IN THE LATE 19605, REX NETTLEFORD was my tutor in the undergraduate course
“Modern Political Thought”, and the class, made up of Trinidadians,
Guyanese, Barbadians, Antiguans and Jamaicans, met in his office in the Trade
Union Education Institute, University of the West lndies (UWI), Mona.
I remember studying the text Two Concepts of Liberty by Isaiah Berlin, and
Nettleford was able to interpret in an insightful way that classic statement of
twentieth-century Western liberalism. Berlin had been a political emigre to
England from the Russian Revolution of 1917, had critically engaged Marxism
and written extensively on Russian intellectual history and its relationship to
Western intellectual thought. Berlin had been Nettleford’s tutor at Oxford
and he had heard Berlin deliver Two Concepts of Liberty as his inaugural professorial lecture in 1958.1 Berlin’s writings in political theory dealt with issues
of freedom and the global political impact of Marxism and the Russian

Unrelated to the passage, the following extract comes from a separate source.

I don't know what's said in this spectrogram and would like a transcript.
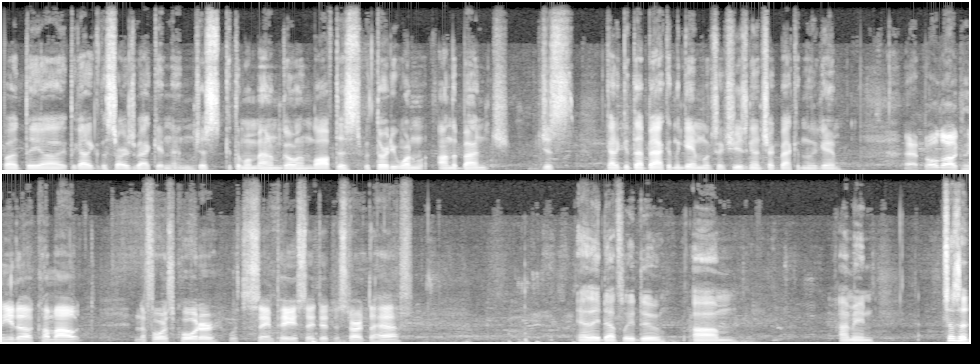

Nettleford, on the other hand, had been able to bring his intellectual powers and sensibility to bear on the consequences of the fall of empires and the wave of decolonisation that was reshaping the political geography of Asia, Africa and the Caribbean. It is this period of world history that provides the context to Netdeford’s political thinking and his extraordinary creative work.